My friend and I eventually parted ways, him with two cartons of ice cream for his wife (just in case she didn't like the first one we picked out) and me with my nonchocolate subpar peanut butter swirl.
This story happened months ago. And now, as I lay here - alone - in a plush, sensual bed, clad in nothing but pure white linens, in a gorgeous hotel in romantic Monterey, California, I think back to this story.
Tomorrow my west coast best friend will be marrying the love of her life. Her soul mate. Her other half. Although the love that is shared between her and her today-fiance, tomorrow-husband is still so new and fresh, I am reminded of my once upon a time friend in the ice cream aisle at a local grocery store. Although I am laying here alone - quite literally - I don't feel so lonesome, for I am surrounded by the love and romance of a very fabulous friend and her fiance, family, and friends. And when I close my eyes and think of my friends, Tram and Raj, exchanging their vows tomorrow afternoon, I think of a love that is raw. Real. Timeless. But most of all, I think of mint chocolate chip ice cream and the happily ever after that will follow today and forever into their future, just as it did for my pal in aisle 12 at the grocery store.

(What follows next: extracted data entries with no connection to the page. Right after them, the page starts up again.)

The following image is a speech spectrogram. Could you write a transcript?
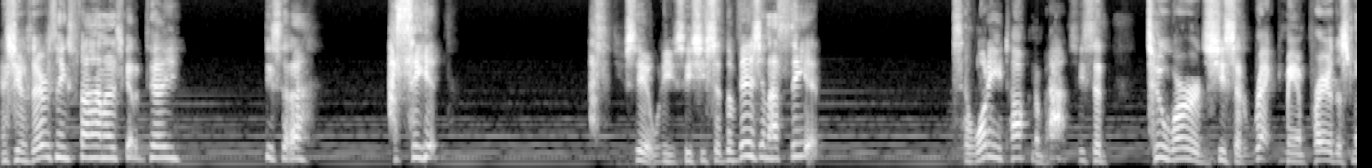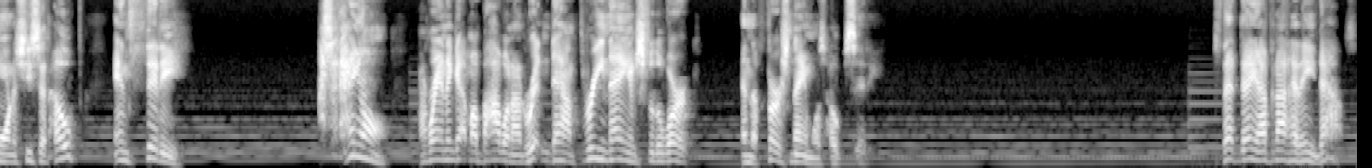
And she goes, Everything's fine. I just got to tell you. She said, I, I see it. I said, You see it? What do you see? She said, The vision, I see it. I said, What are you talking about? She said, Two words. She said, Wrecked me in prayer this morning. She said, Hope and city. I said, Hang on. I ran and got my Bible and I'd written down three names for the work. And the first name was Hope City. So that day, I've not had any doubts.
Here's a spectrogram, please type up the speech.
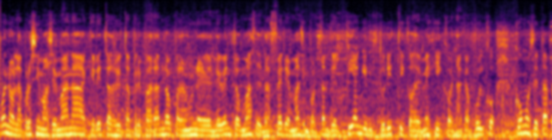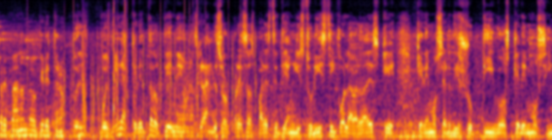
bueno, la próxima semana Querétaro se está preparando para un, el evento más, la feria más importante, el Tianguis Turístico de México en Acapulco. ¿Cómo se está preparando Querétaro? Pues, pues mira, Querétaro tiene unas grandes sorpresas para este tianguis turístico. La verdad es que queremos ser disruptivos, queremos innovar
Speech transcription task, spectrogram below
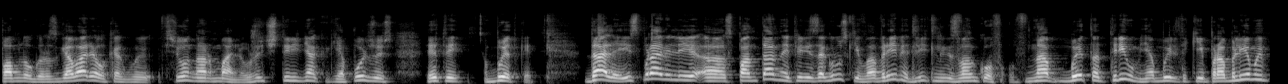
по много разговаривал, как бы все нормально. Уже 4 дня, как я пользуюсь этой беткой. Далее, исправили э, спонтанные перезагрузки во время длительных звонков. На бета-3 у меня были такие проблемы.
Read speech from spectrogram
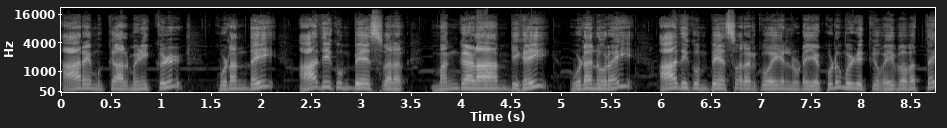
ஆறே முக்கால் மணிக்குள் குடந்தை ஆதிகும்பேஸ்வரர் மங்களாம்பிகை உடனுரை ஆதிகும்பேஸ்வரர் கோயிலினுடைய குடுமுழுக்கு வைபவத்தை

Congratulations, Tram and Raj. The bond you two share will provide you with a lifetime of happiness, laughter, and love. I am so incredibly happy for your future together. I love you.